Inside the Marvel Universe Wolverine has earned the ire of others as well, both in the regular population as well as his fellow superheroes. When Wolverine took up with the Offer’s supervillain gang, it meant essentially that he’d gone to the other side – and his former colleagues don’t take that too lightly. In Wolverine #5, which will be drawn by Gerardo Sandoval, Logan finds out what his former Avengers teammate Thor has to say.
“In Wolverine #5, we’ll see Logan going back to the superhero bar that he’s hung out with in the past; it’s the same one in which Thor paid him a visit in the last arc,” Cornell reveals. “But now, Thor doesn’t fancy sharing space with someone who’s left the fold. Thor’s reaction is a really good signifier of the life Wolverine has left behind. Thor is perhaps one of the most innately noble heroes at Marvel, while Wolverine is not.”
Alonso chimes in to state that while Thor is noble, he isn’t a dignified stoic hero all the time.
“Wolverine #5 will feature a good old-fashioned bar fight over the perceived betrayal by Wolverine to heroes,” says Alonso. “Thor wants to remind Wolverine that although he might believe what he does only affects him, but that there is a whole world of heroes he’s betrayed and let down. The worst person to show up and take you to task for letting people down is the God of Thunder.”
But if readers want to see how this darker Wolverine will act when he comes to meet other heroes, you don’t have to wait until Wolverine #5 as in the #2 will see Wolverine cross paths with Spider-Man … Superior Spider-Man, that is. Cornell says that this meeting between Superior Spider-Man and Wolverine is a reversal of the standard situation between the two heroes.
“Peter Parker used to follow Wolverine around, but now Doctor Octopus is in there and Logan is following him to ask him very specific questions,” reveals Cornell. “They have a very interesting conversation about big personality changes by superheroes. And it’s a conversation I wanted to have between those two for the longest time, and I’m really pleased we got it done.”
Of course the heroes readers will be most notably interested in learning their reaction to Logan’s choices here is his fellow X-Men. Cornell says we’ll see Logan interacting with his fellow mutants in detail in upcoming issues, and describes those relationships as a whole as “strained and distant.” Brennan says that while Wolverine is planned to be in new issues of Wolverine & the X-Men, by the end of the first arc of Wolverine readers will see how things stand in terms of his participation in the X-Men and the Jean Grey School.
“Fantomex is playing a role in the school as is Storm, and even Quentin Quire will play a more mature role,” says Brennan. “You’ll learn that Wolverine has been thinking about who is going to replace him after he’s gone. He has plans to leave that school sooner rather than later.”
Alonso says that this relaunched Wolverine series is the beginning of some “pretty big stuff” planned for the character later this year.
“I’ll just say that if fans are yelling and are angry now, they’re going to be much angrier towards the end of the year. People will be talking about Wolverine even more by the end of 2014,” says Alonso. “I don’t want to give too much away, but Paul is building two stories here and is teeing up something massive.”

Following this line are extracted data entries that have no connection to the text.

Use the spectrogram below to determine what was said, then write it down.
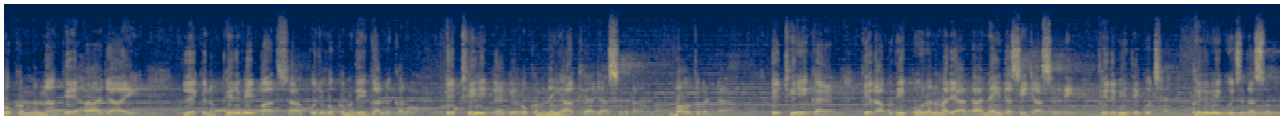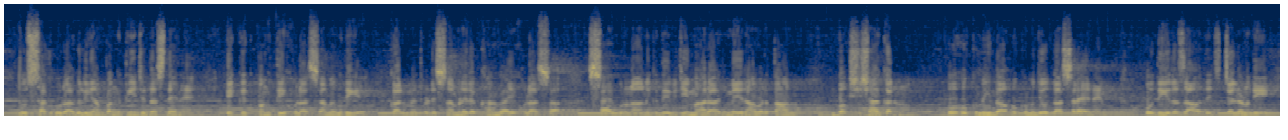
ਹੁਕਮ ਨਾ ਕਿਹਾ ਜਾਏ ਲੇਕਿਨ ਫਿਰ ਵੀ ਪਾਤਸ਼ਾਹ ਕੁਝ ਹੁਕਮ ਦੀ ਗੱਲ ਕਰੋ। ਇਹ ਠੀਕ ਹੈ ਕਿ ਹੁਕਮ ਨਹੀਂ ਆਖਿਆ ਜਾ ਸਕਦਾ। ਬਹੁਤ ਵੱਡਾ ਹੈ। ਇਹ ਠੀਕ ਹੈ ਕਿ ਰੱਬ ਦੀ ਪੂਰਨ ਮਰਿਆਦਾ ਨਹੀਂ ਦੱਸੀ ਜਾ ਸਕਦੀ। ਫਿਰ ਵੀ ਤੇ ਕੁਝ ਹੈ। ਫਿਰ ਵੀ ਕੁਝ ਦੱਸੋ। ਤੋ ਸਤਿਗੁਰੂ ਅਗਲੀਆਂ ਪੰਕਤੀਆਂ 'ਚ ਦੱਸਦੇ ਨੇ। ਇੱਕ ਇੱਕ ਪੰਕਤੀ ਖੁਲਾਸਾ ਮੰਗਦੀ ਹੈ ਕੱਲ ਮੈਂ ਤੁਹਾਡੇ ਸਾਹਮਣੇ ਰੱਖਾਂਗਾ ਇਹ ਖੁਲਾਸਾ। ਸਾਹਿਬ ਗੁਰੂ ਨਾਨਕ ਦੇਵ ਜੀ ਮਹਾਰਾਜ, ਮੇਰਾ ਵਰਤਾਨ ਬਖਸ਼ਿਸ਼ਾਂ ਕਰਨ। ਉਹ ਹੁਕਮੀ ਦਾ ਹੁਕਮ ਜੋ ਦੱਸ ਰਹੇ ਨੇ, ਉਹਦੀ ਰਜ਼ਾ ਦੇ ਵਿੱਚ ਚੱਲਣ ਦੀ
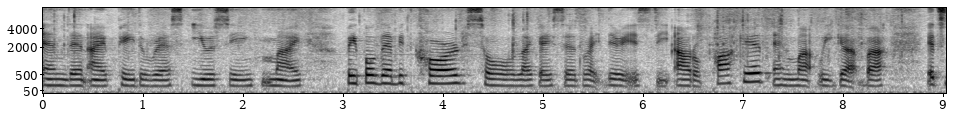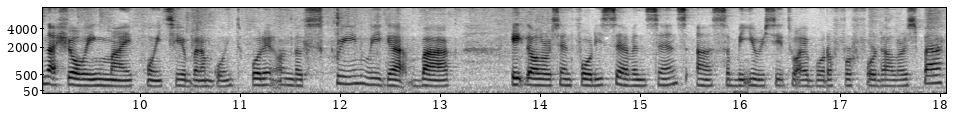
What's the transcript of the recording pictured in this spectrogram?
and then I pay the rest using my PayPal debit card. So like I said right there is the out of pocket and what we got back. It's not showing my points here but I'm going to put it on the screen. We got back $8.47 uh, submit your receipt to Ibotta for $4 back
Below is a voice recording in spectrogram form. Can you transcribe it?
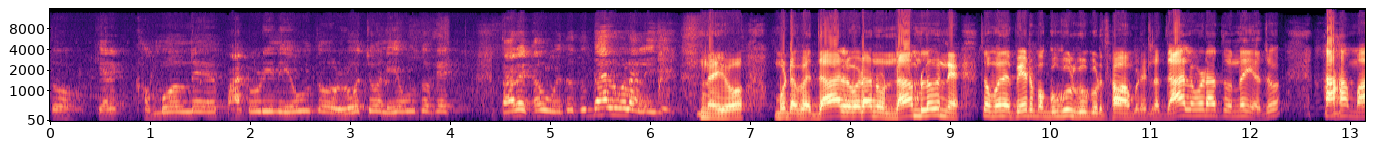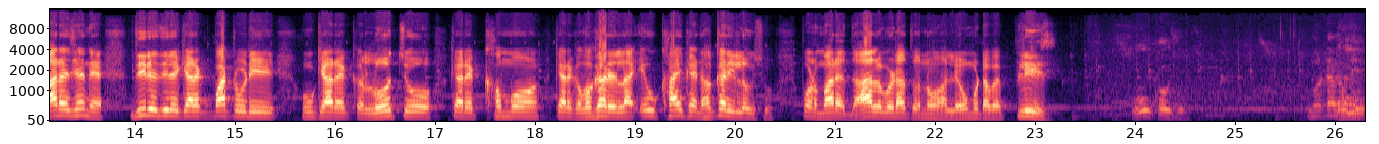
તો ક્યારેક ખમણ ને પાટોડી ને એવું તો લોચો ને એવું તો કે તારે ખાવું હોય તો તું દાલ વડા લઈ જાય. નહીં હો મોટા ભાઈ દાલ વડાનું નામ લઉં ને તો મને પેટમાં ગુગુડ ગુગુડ થવા મળે એટલે દાલ વડા તો નહીં હજો. હા મારે છે ને ધીરે ધીરે ક્યારેક પાટોડી હું ક્યારેક લોચો ક્યારેક ખમણ ક્યારેક વઘારેલા એવું ખાઈ ખાઈને હકારી લઉં છું. પણ મારે દાલ વડા તો ન હાલે હો મોટા ભાઈ પ્લીઝ. હું કહું છું મોટા ભાઈ.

When asked how Alonso first felt when the idea of stripping Wolverine’s long-held healing factor was proposed, Alonso was honest that he was against it.

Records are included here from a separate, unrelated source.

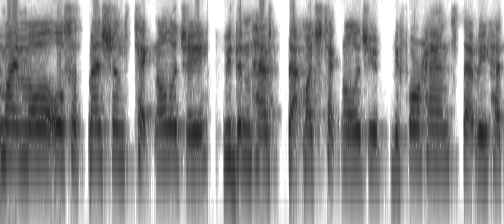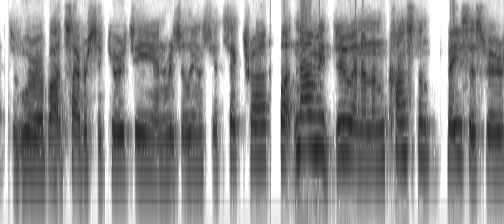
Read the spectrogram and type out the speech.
Maimbo also mentioned technology. We didn't have that much technology beforehand that we had to worry about cybersecurity and resiliency, etc. But now we do, and on a constant basis, we're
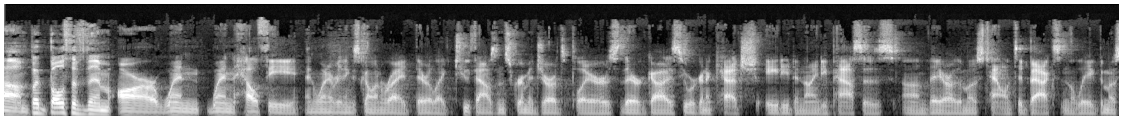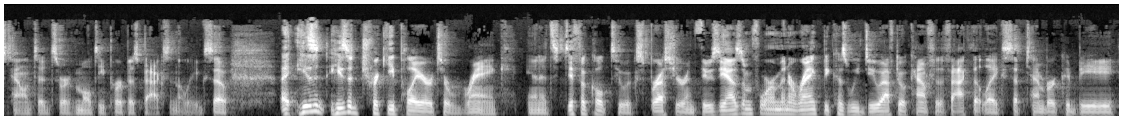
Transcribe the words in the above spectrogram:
Um, but both of them are when when healthy and when everything's going right, they're like 2,000 scrimmage yards players. They're guys who are going to catch 80 to 90 passes. Um, they are the most talented backs in the league, the most talented sort of multi-purpose backs in the league. So uh, he's a, he's a tricky player to rank, and it's difficult to express your enthusiasm for him in a rank because we do have to account for the fact that like September could be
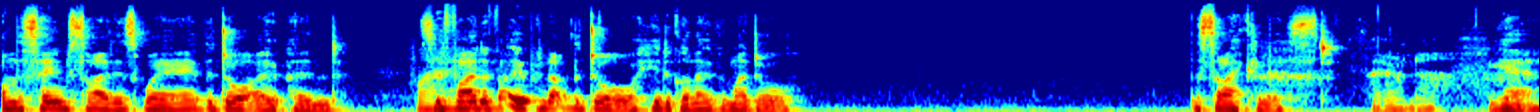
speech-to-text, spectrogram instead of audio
on the same side as where the door opened. So if I'd have opened up the door, he'd have gone over my door. The cyclist. Fair enough. Yeah,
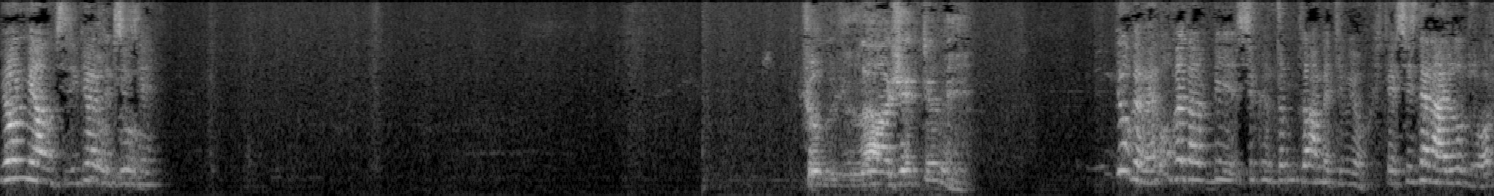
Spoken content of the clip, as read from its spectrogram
Yormayalım sizi. Gördük Yok, yok. sizi. Çok rahat çektin mi? Yok evet o kadar bir sıkıntım, zahmetim yok. İşte sizden ayrılıp zor.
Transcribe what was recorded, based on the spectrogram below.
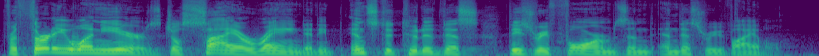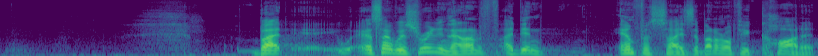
For 31 years, Josiah reigned and he instituted this, these reforms and, and this revival. But as I was reading that, I, I didn't emphasize it, but I don't know if you caught it.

“My response was very similar to the one where Dan Slott pitched Superior Spider-Man: No f-ing way,” Alonso says, bluntly. “But once I learned the direction of the stories I was all for it. The reason we did Superior Spider-Man and the reason we’re doing this is because we knew the story in totality; Dan could tell us where the story was leading and how it would pay off. This is very similar.”

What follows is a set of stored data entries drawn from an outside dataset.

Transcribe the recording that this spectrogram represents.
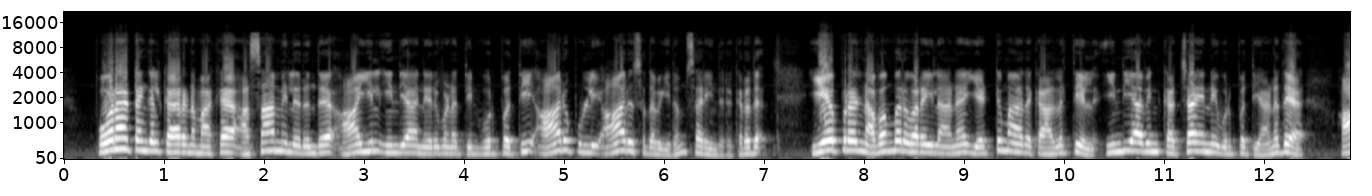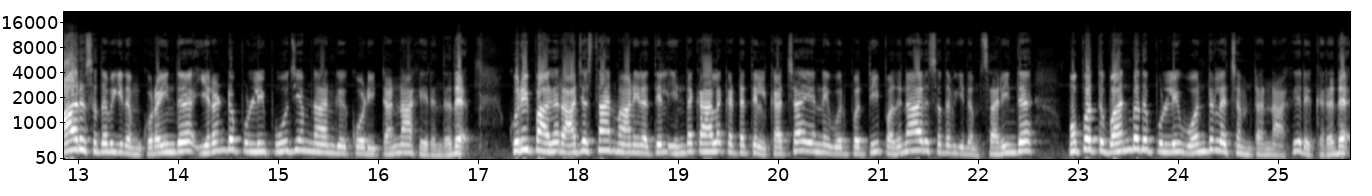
போராட்டங்கள் காரணமாக அசாமிலிருந்து ஆயில் இந்தியா நிறுவனத்தின் உற்பத்தி ஆறு புள்ளி ஆறு சதவிகிதம் சரிந்திருக்கிறது. ஏப்ரல் நவம்பர் வரையிலான எட்டு மாத காலத்தில் இந்தியாவின் கச்சா எண்ணெய் உற்பத்தியானது ஆறு சதவிகிதம் குறைந்து இரண்டு புள்ளி பூஜ்ஜியம் நான்கு கோடி டன்னாக இருந்தது. குறிப்பாக ராஜஸ்தான் மாநிலத்தில் இந்த காலகட்டத்தில் கச்சா எண்ணெய் உற்பத்தி பதினாறு சதவிகிதம் சரிந்து முப்பத்து ஒன்பது புள்ளி ஒன்று லட்சம் டன்னாக இருக்கிறது.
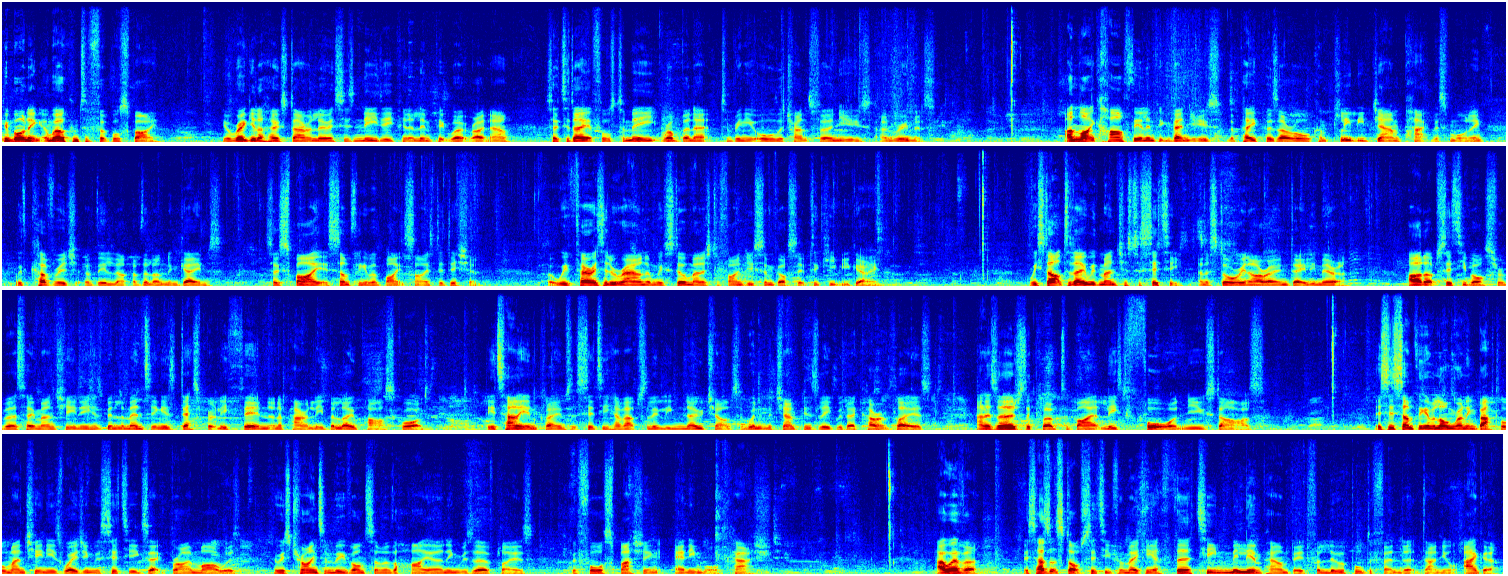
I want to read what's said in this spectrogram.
Good morning and welcome to Football Spy. Your regular host Darren Lewis is knee deep in Olympic work right now, so today it falls to me, Rob Burnett, to bring you all the transfer news and rumours. Unlike half the Olympic venues, the papers are all completely jam-packed this morning with coverage of the, of the London Games. So Spy is something of a bite-sized edition. But we've ferreted around and we've still managed to find you some gossip to keep you going. We start today with Manchester City and a story in our own Daily Mirror. Hard up City boss Roberto Mancini has been lamenting his desperately thin and apparently below par squad. The Italian claims that City have absolutely no chance of winning the Champions League with their current players and has urged the club to buy at least four new stars. This is something of a long-running battle Mancini is waging with City exec Brian Marwood, who is trying to move on some of the high-earning reserve players before splashing any more cash. However, this hasn't stopped City from making a £13 million bid for Liverpool defender Daniel Agger.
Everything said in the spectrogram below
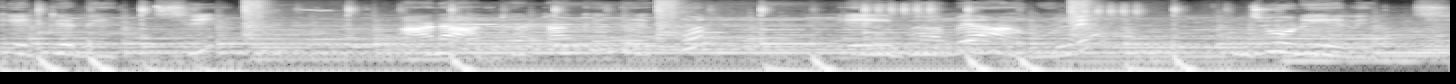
কেটে নিচ্ছি। আর আঠাটাকে দেখুন, এইভাবে জড়িয়ে নিচ্ছি।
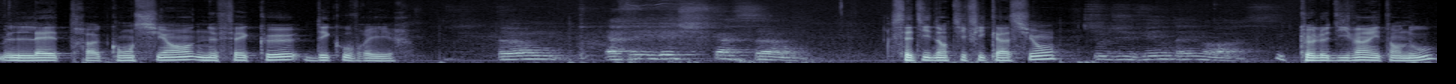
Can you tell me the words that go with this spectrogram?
L'être conscient ne fait que découvrir. Então, essa identificação Cette identification que le divin est en nous,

Cornell states that his impetus for doing a story of this nature comes from his idea of defining a hero.
“My feeling is you can’t be a hero unless you’re under threat and doing brave things.”